I think I get the idea, and I see it tying together with the Prius phenomenon.
The Prius is not the cheapest car. It allows the buyers to show that they are both semi-wealthy and environmental. (The ECHO arguably has a lower environmental footprint, but doesn't share that "bling" factor. It is too cheap.)
A Mercedes or BMW hybrid would be even better from the standpoint of conspicuous consumption, and still be a significant environmental improvement over the Hummers.
The point I was attempting to allude to is that economics will drive efficiency more than anything else, and under conditions of very expensive oil, the value of driving a Hummer in terms of status will only increase because it will show that the person driving it has that much ability to be wasteful.
You'd need an entire shift-change in values for people to actually feel ashamed for driving one, and I honestly don't see that time coming without leadership and a media to reinforce the message.

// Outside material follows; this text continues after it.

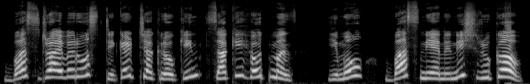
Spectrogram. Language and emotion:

That said, Hummers and similar vehicles are more symbolic of a problem than an actual problem in and of themselves. And at $100/barrel, it really won't matter if there are still thousands of Hummers sold a year because economics simply forces most of us to be more efficient.
Most people accept that "Hummers and similar vehicles" are the reason US fleet mileage has declined in the last few years, rather than being simply "symbolic."
And people like James Woolsey are making the "shift-change in values".
... but at this point I think we can let the discussion rest. History will tell.
"Hummers and similar vehicles" means vehicles over 6,000 pounds which are exempt from fuel mileage and emissions requirements. They're wasteful, yes, but not a very large part of the national vehicle fleet.
I don't put Hummers in the category of a Ford Escape or Ford Ranger.
Poeple who own hummers have more then enough money to replace the engine and fuel system with anouther as soon as oil runs low. These people have 200k 300k 500k a year jobs and spend 25-100k a year on cars and driving because its the one time of the day they have at least somewhat to themsevles 10-12 times a week.
Fuel is the least of thier costs or cares.